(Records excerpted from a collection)
=== Begin Enclosure ===
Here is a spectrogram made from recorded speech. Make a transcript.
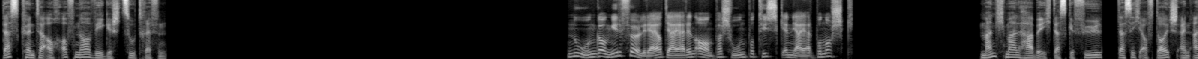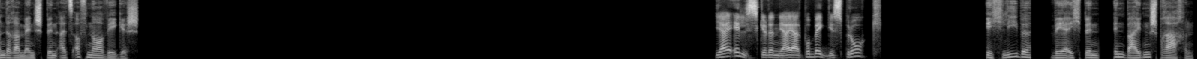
Das könnte auch auf Norwegisch zutreffen. Noen ganger føler jeg at jeg er en annen person på tysk enn jeg er på norsk. Manchmal habe ich das Gefühl, dass ich auf Deutsch ein anderer Mensch bin als auf Norwegisch. Jeg elsker den jeg er på begge språk. Ich liebe, wer ich bin, in beiden Sprachen.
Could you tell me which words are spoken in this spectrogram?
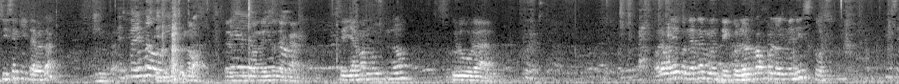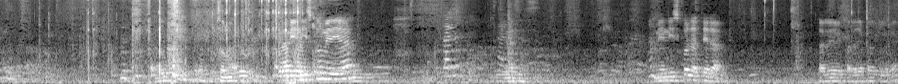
Sí se quita, ¿verdad? Esperemos que sí. No, pero se pone esto de acá. Se llama músculo plural. Ahora voy a ponerle de color rojo los meniscos. Menisco medial. Gracias. Menisco lateral. Dale para allá para que lo vean.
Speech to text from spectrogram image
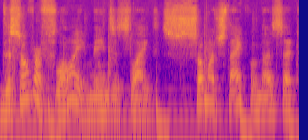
This overflowing means it's like so much thankfulness that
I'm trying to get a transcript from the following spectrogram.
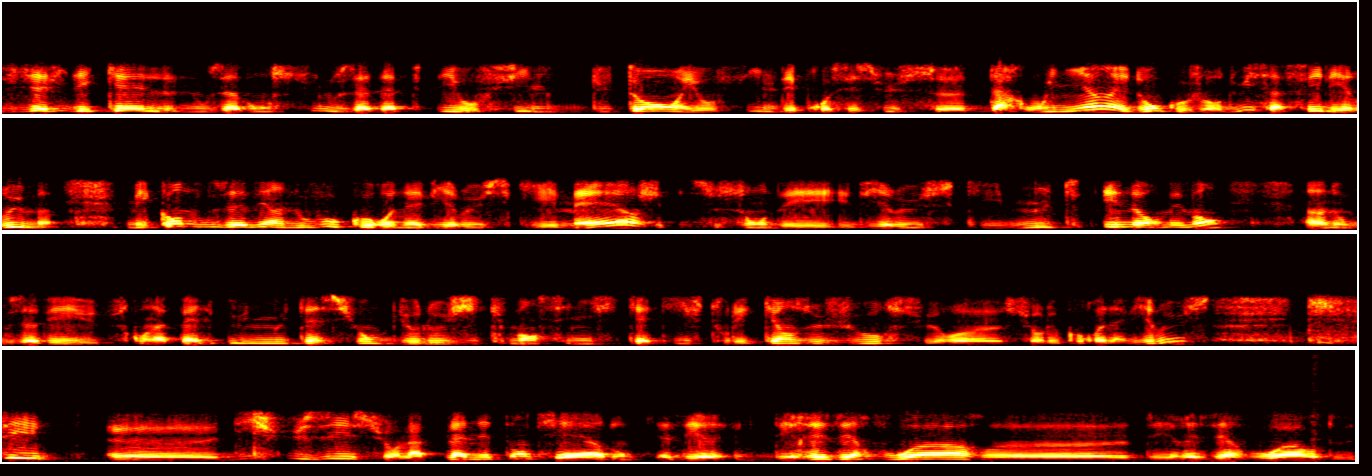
vis-à-vis desquels nous avons su nous adapter au fil du temps et au fil des processus euh, darwiniens, et donc aujourd'hui ça fait les rhumes. Mais quand vous avez un nouveau coronavirus qui émerge, ce sont des virus qui mutent énormément, hein, donc vous avez ce qu'on appelle une mutation biologiquement significative tous les 15 jours sur, euh, sur le coronavirus, qui s'est euh, diffusé sur la planète entière. Donc il y a des réservoirs, euh, des réservoirs de,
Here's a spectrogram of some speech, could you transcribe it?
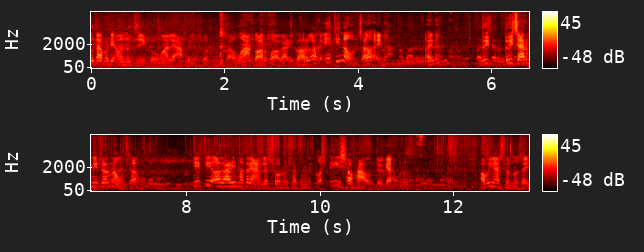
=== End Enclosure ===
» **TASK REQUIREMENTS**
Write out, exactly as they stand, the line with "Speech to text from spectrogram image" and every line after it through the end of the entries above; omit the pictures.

» **SOLUTION TO THIS PROBLEM**
Speech to text from spectrogram image
This overflowing means it's like so much thankfulness that
I'm trying to get a transcript from the following spectrogram.
vis-à-vis desquels nous avons su nous adapter au fil du temps et au fil des processus euh, darwiniens, et donc aujourd'hui ça fait les rhumes. Mais quand vous avez un nouveau coronavirus qui émerge, ce sont des virus qui mutent énormément, hein, donc vous avez ce qu'on appelle une mutation biologiquement significative tous les 15 jours sur, euh, sur le coronavirus, qui s'est euh, diffusé sur la planète entière. Donc il y a des réservoirs, euh, des réservoirs de,
Here's a spectrogram of some speech, could you transcribe it?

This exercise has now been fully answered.